  7. Square Footage Disclosure

1) Additional Compensation Disclosure

Agents are required to notify all parties involved if they will be receiving compensation in addition to their commission on a real estate transaction.

2) Agency Disclosure (Form 9)

If a real estate company represents the buyer and the seller for the purchase and sale of a residential property, they must disclose their dual agency to both parties. This form must be presented to and signed by the buyer in such an arrangement. Furthermore, when dealing with another agent in a transaction, agents are required to disclose the agency relationship between them and their client on first contact.

3) License Status Disclosure

When an agent makes an offer to buy or sell residential property, and before executing a purchase agreement, they are required to provide clients and other parties or their agents with a written disclosure that states that they hold a license with the real estate division and their license status. For purchase agreements, agents must also disclose their agency relationships, the existence of a due-on-sale clause in a mortgage on real property, and potential consequences of selling or purchasing a property without being authorized by the holder of the mortgage (if applicable).
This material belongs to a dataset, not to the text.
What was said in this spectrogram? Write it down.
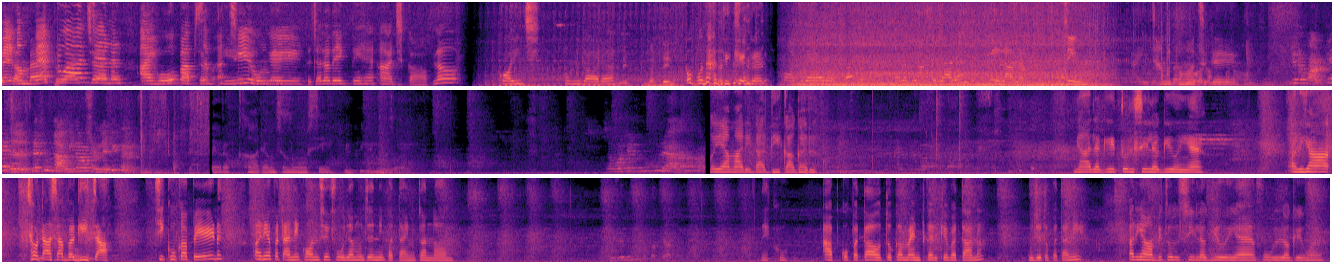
Welcome back to our channel I hope आप सब अच्छे होंगे। तो चलो देखते हैं आज का व्लॉग कोइज हम जा रहे हैं। पप्पू दादी के घर। पहुँच गए हैं रोड पर। और अब यहाँ से जा रहे हैं जिम Guys, हम पहुँच गए। रखा रहे हम समोसे। तो ये हमारी दादी का घर। यहाँ लगी, तुलसी लगी हुई है। और यहाँ छोटा सा बगीचा। चीकू का पेड़। और ये पता नहीं कौन से फूल है, मुझे नहीं पता इनका नाम। देखो, आपको पता हो तो कमेंट करके बताना। मुझे तो पता नहीं। और यहाँ भी तुलसी लगी हुई है, फूल लगे हुए हैं।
4) Limited Agency Consent Agreement (Form 7)

An agreement between the buyer and seller that allows a broker to act as a limited agent for both parties; for either one (1) agent acting for both parties or two (2) separate agents from the same broker representing each party individually.

5) Prior Agency Disclosure

Agents must confirm that an agency disclosure was provided when executing a purchase agreement by either including a statement in the contract or attaching one to the agreement.

6) Property Disclosure Statement

Prior to the sale of a property, the seller must complete a form that provides a description of the property and its condition, and discloses the right of occupancy, encumbrances, and any financial terms and conditions the property is subject to.

7) Square Footage Disclosure

When make an offer to sell a residential property, agents must disclose the source for the property’s square footage data or provide a disclaimer that makes no guarantee for the accuracy of the data provided.